I get better. It’s because I get smarter about what I do. You
can never stop learning about pro-wrestling. There’s a certain
style, a certain psychology, involved and the fans get sucked
in. When you get that and you’re able to utilize it, you then
have the fans in the palm of your hand. And I’ve been blessed
enough to be able to go out there and put on a great match that
tells a great story and the fans really love it and get involved
in the match. That’s one of the best feelings. I’ve had so many
of those moments that I can’t pick even 10 of them. They all mean
a lot to me.
RUMBLE: What are some of your hobbies and
interests away from pro-wrestling?
Kurt: I love to just play with my kids. I love hanging out with
my fiancé Giovanna. I have a new little girl Giuliana that is
precious. My real princess, my peanut, is Kyra. She has the same
type of personality as me. She is very kind, very giving, very
innocent. I love that about her.
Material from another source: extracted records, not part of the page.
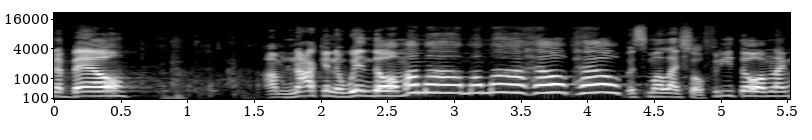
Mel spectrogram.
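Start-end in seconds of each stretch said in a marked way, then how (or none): 2.6-4.3 put-on much higher, frantic little-kid cry for help; panicked kid calling. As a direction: play the scared kid at the door. Kid banging on grandma's door.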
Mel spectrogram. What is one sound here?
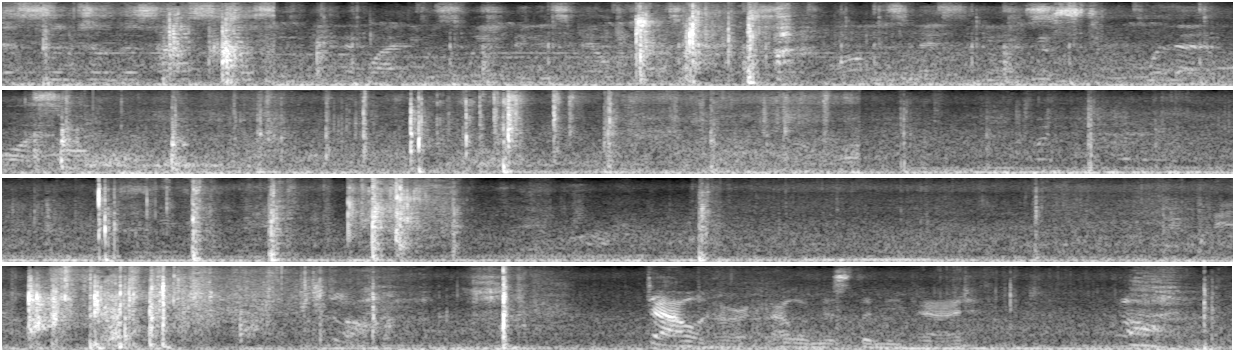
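Skates knock and clatter against the ground.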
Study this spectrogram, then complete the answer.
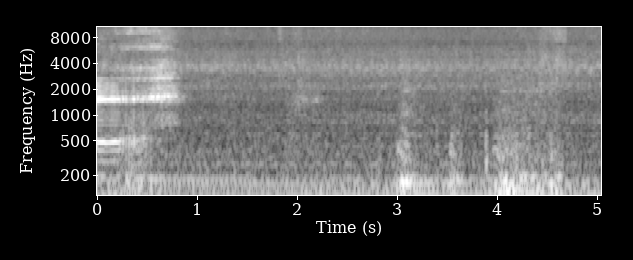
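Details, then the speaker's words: Replacement used Gen 3 Hemi 5.7 V8 on first start: deep idle that lumps and stumbles with irregular heavy thumps, a weak cylinder on cranking, popping through the intake, ticking and shaking; misfire not fixed. "You hear the weak cylinder when it's cranking, right? And the popping through the intake, and the ticking, and it's shaking."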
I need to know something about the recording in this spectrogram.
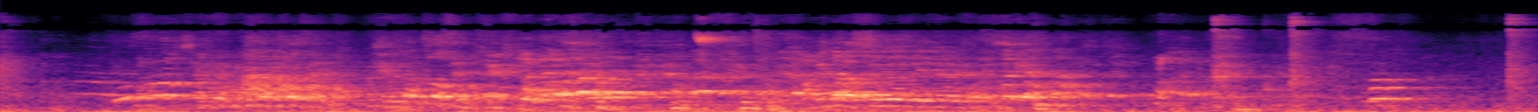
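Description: Men talk and laugh with animation nearby.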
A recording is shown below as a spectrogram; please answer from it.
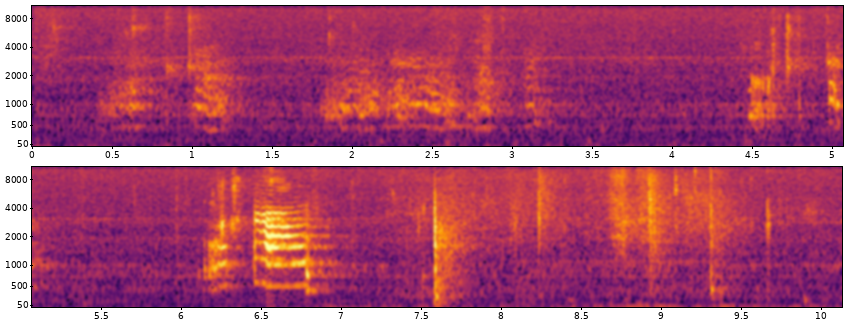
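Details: Kittens of a Scottish Fold mother and British Shorthair father fight hard over a favourite bed. Soft, short mews repeat through the first half, then a louder, strained meow and a few scattered thin cries follow.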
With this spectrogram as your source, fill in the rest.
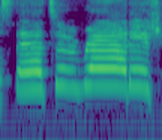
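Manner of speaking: sudden, high-pitched yell. Retelling a movie line from a fight at the end: imitating a yell. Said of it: "he just yells".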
She’s the opposite of her mommy,
which is going to be funny when she’s a teenager! I am also very
blessed to have a great son Kody. All we do is wrestle, that’s
all he wants to do. I’ve learned now at the age of 42 is I can’t
just be friends with my kids. I’ve been their best friend but
now I have to be their dad. I’m learning now that I need to lay
down the law and have some rules and be a little more strict.
I’m learning how to be a good dad and then be their friend.
RUMBLE: How has pro-wrestling evolved over
Kurt: Pro-wrestling has evolved to the point where there isn’t
much black and white anymore, there are shades of gray. Before
it was always here’s the good guy and here’s the bad guy, but
now guys are mixed in between. We need to go back to the old school.
They did less back then but it meant more. You have guys doing
crazy things just to please the fans. I’m a leader at TNA and
people are supposed to be able to look to me, so I have a duty
to slow things down and make them mean more. It’s not stealing
from the fans. It’s reeducating the fans on storytelling in a
match and not just doing a bunch of stunts. I’ve seen wrestlers
go out there and do all these crazy stunts, but it doesn’t mean
anything if they’re not selling anything and nothing hurts and
they don’t stop moving. There’s no time for the crowd to react,
no story being told. That’s not wrestling, it’s stunt work. That’s
the phase we started getting into, but we’re starting to pull
it back. We’re going back to wrestling. TNA is wrestling. We’re
getting back to the old school and making wrestling mean something.
Yes we are entertainment, but you can’t take wrestling out of
RUMBLE: What’s left to accomplish for Kurt
Angle in the World of Pro-Wrestling?
Kurt: I’ve been blessed enough to win 11 world titles. I’ve been
an Olympic wrestler and gold medalist. That’s 13 world titles
in both sports. But it’s not all about winning championships.
Ric Flair is the man; he’s won 16 world titles. I’ve never gunned
for that. To me, it’s about helping build more superstars. When
I go out there I don’t just try to make myself look good. I try
to make my opponent look better than he really is. When I structure
my matches, I try to make it so that my opponent looks better
and try to make him become a bigger superstar than he already
was. That’s my goal now. It’s not winning world titles; it’s what
we call in the business, making other talent.